» **What is required**
With the pictures left out, restate exactly the part below that opens with the line containing "Log-frequency spectrogram, levels" and closes with the line containing "Mel spectrogram of an audio clip, 29.4".

» **Data for analysis**
►

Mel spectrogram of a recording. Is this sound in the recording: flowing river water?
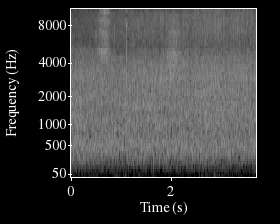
yes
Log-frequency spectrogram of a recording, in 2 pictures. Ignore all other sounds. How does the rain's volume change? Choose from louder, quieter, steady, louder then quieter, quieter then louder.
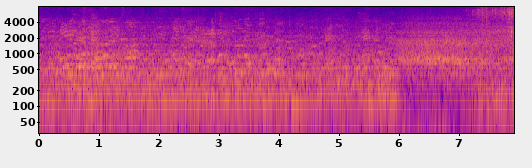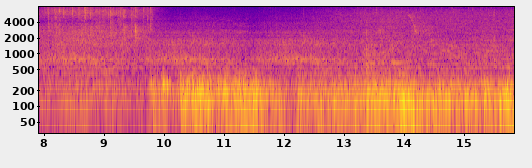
louder.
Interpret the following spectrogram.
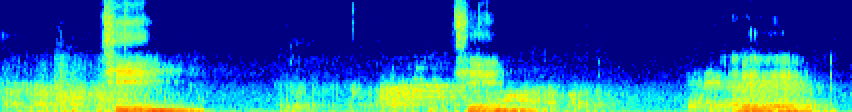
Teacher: The place of articulation is alveolar. The manner of articulation is plosive. The voice is voiceless.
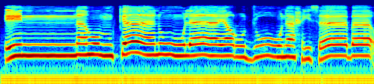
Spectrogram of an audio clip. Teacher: حرف غنة مشدد، يبقى تأخذ حركتين · Term: غنة حركتين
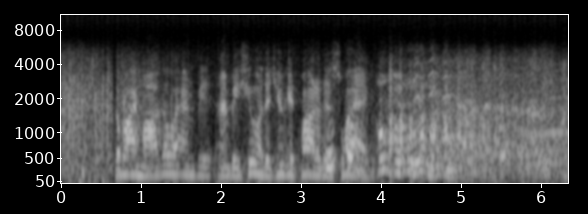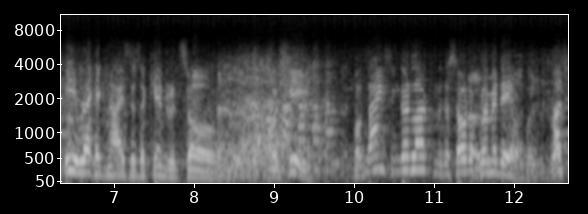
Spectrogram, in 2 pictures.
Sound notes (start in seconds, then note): 3.3 groucho hooting; 3.8 margo hooting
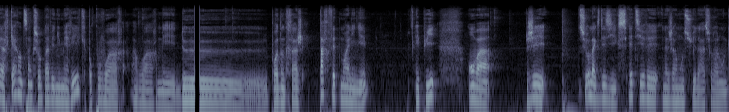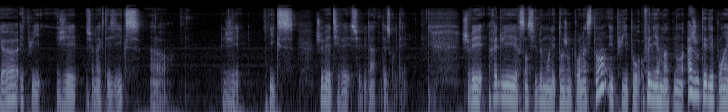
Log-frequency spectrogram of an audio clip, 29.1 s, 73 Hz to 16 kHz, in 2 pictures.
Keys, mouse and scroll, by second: 0.9 scroll up 2, 1.5 right click, 2.8 right click, 4.4 right click, 5.4 right click, 9.7 right click, 10.4 g, 15.0 right click, 15.6 b, 18.1 right click, 19.0 g, 23.9 s, 25.1 right click, 25.6 s, 27.4 right click.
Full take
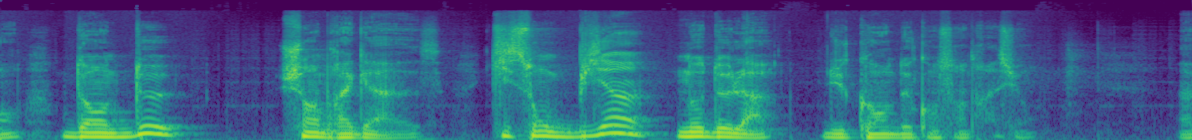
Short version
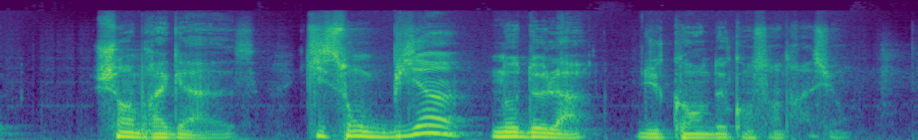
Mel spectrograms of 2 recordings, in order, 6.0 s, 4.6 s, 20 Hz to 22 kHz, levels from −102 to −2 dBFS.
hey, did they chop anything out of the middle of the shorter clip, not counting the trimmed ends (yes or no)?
no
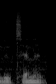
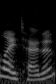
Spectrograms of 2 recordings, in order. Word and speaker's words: lieutenant: is the lieutenant oh it's not liutenant it's Lieutenant have I been pronouncing it wrong this whole time they said lieutenant I've been saying liutenant I guess it's actually Lieutenant um okay I'll say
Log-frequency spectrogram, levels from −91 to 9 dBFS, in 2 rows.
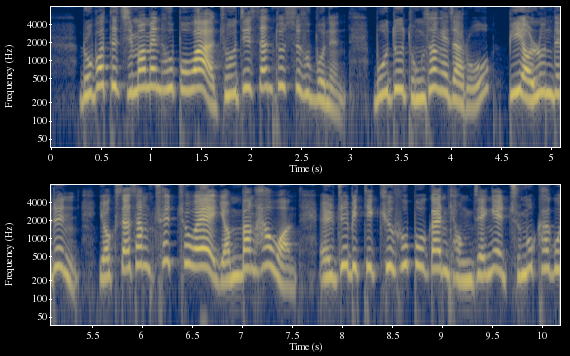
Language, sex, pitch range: Korean, female, 265-350 Hz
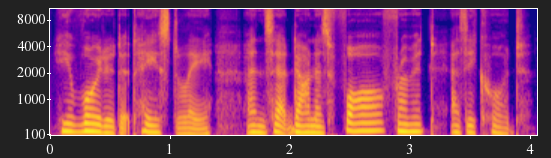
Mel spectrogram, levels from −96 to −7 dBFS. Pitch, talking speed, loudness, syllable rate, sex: 170 Hz, 205 wpm, -18 LUFS, 5.1 syllables/s, female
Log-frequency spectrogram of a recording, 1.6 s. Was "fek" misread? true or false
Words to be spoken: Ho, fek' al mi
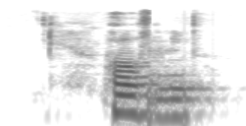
true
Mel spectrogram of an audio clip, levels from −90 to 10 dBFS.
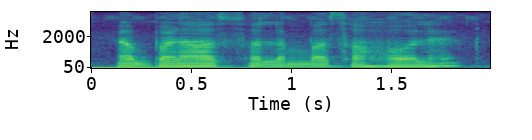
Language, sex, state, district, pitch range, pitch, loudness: Hindi, male, Jharkhand, Ranchi, 110-125 Hz, 115 Hz, -14 LUFS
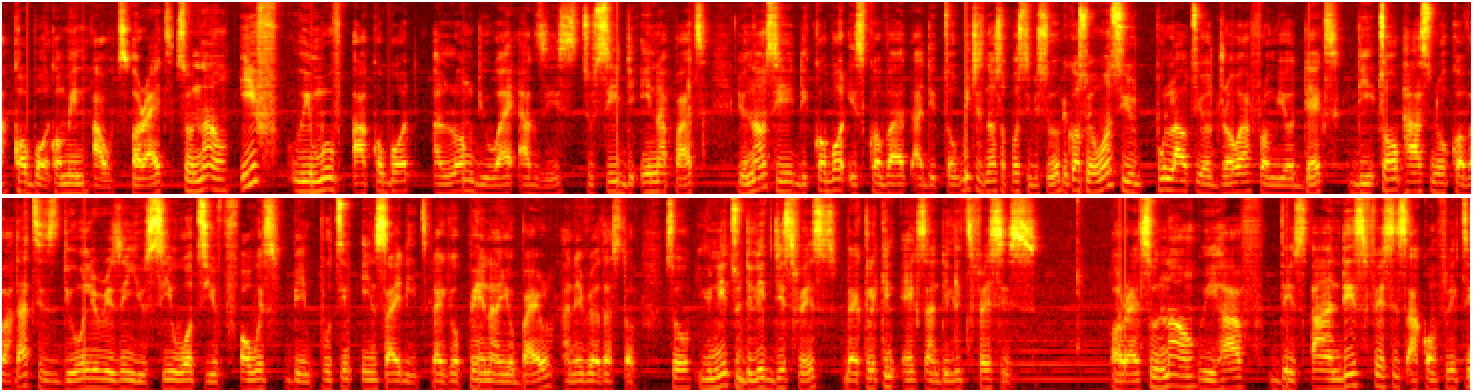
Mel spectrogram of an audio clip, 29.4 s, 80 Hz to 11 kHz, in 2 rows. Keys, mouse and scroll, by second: 5.0 g, 9.0 click, 23.0 x, 27.2-29.3 middle drag.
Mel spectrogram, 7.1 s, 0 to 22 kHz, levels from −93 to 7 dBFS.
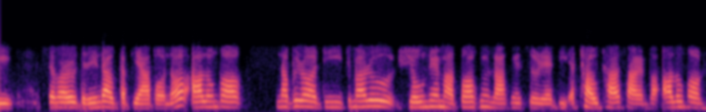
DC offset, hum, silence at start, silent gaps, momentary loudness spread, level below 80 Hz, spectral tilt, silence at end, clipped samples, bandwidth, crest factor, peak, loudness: under 0.1%; none; 0 s; none; 8 LU; -68 dBFS; -5.5 dB/octave; 0 s; under 0.1%; 4.2 kHz; 18 dB; -4 dBFS; -22 LUFS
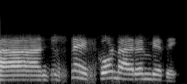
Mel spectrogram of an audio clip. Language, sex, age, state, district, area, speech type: Sanskrit, female, 18-30, Kerala, Kozhikode, rural, conversation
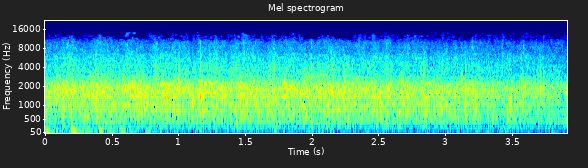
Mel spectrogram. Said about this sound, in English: I'd like you all to give him a round of applause. I know you're going to give him more.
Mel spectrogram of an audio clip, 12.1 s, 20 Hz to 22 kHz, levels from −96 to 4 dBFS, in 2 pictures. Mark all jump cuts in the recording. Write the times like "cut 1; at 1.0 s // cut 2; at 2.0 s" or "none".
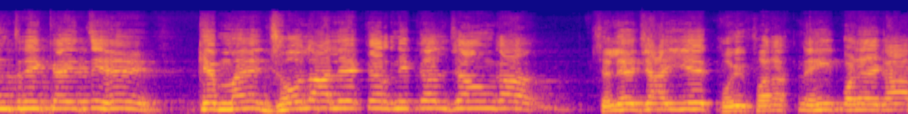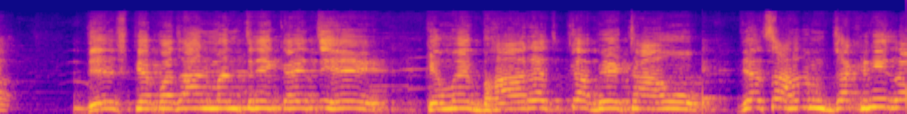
cut 1; at 10.8 s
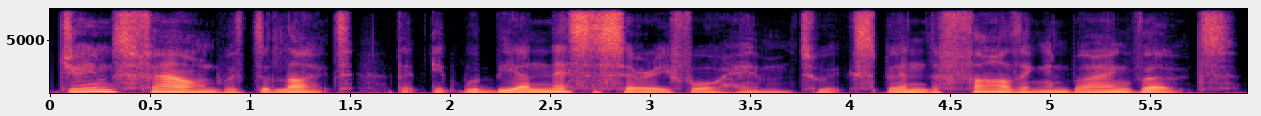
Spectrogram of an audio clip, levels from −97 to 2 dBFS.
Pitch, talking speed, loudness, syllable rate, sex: 125 Hz, 180 wpm, -19 LUFS, 4.8 syllables/s, male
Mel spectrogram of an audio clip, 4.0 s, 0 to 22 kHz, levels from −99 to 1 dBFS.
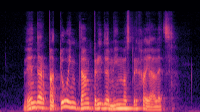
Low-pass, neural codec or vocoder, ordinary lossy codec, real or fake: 14.4 kHz; codec, 32 kHz, 1.9 kbps, SNAC; none; fake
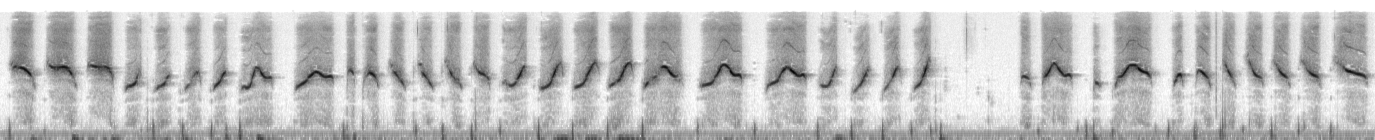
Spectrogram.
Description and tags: Just a man whistling like a bird.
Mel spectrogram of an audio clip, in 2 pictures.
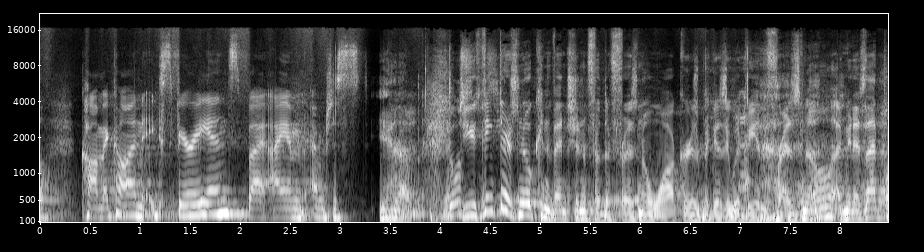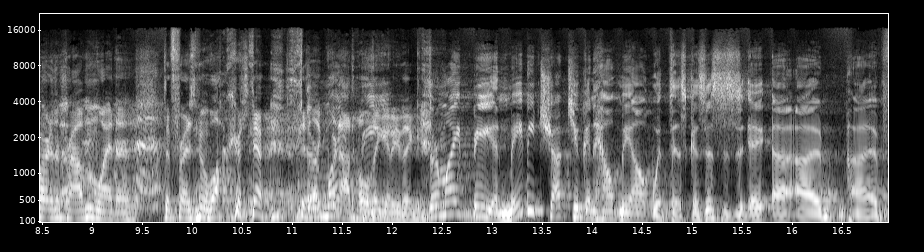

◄

» **Response for this exercise**
Log-frequency spectrogram, levels from −91 to 9 dBFS, in 2 rows.
Language, sex, pitch range: Korean, female, 265-350 Hz
Mel spectrogram, levels from −96 to −7 dBFS. Pitch, talking speed, loudness, syllable rate, sex: 170 Hz, 205 wpm, -18 LUFS, 5.1 syllables/s, female
Log-frequency spectrogram of a recording, 1.6 s. Was "fek" misread? true or false
Words to be spoken: Ho, fek' al mi
true
Mel spectrogram of an audio clip, levels from −90 to 10 dBFS.
Language, sex, state, district, pitch range, pitch, loudness: Hindi, male, Jharkhand, Ranchi, 110-125 Hz, 115 Hz, -14 LUFS
Mel spectrogram of an audio clip, 29.4 s, 80 Hz to 11 kHz, in 2 rows. Keys, mouse and scroll, by second: 5.0 g, 9.0 click, 23.0 x, 27.2-29.3 middle drag.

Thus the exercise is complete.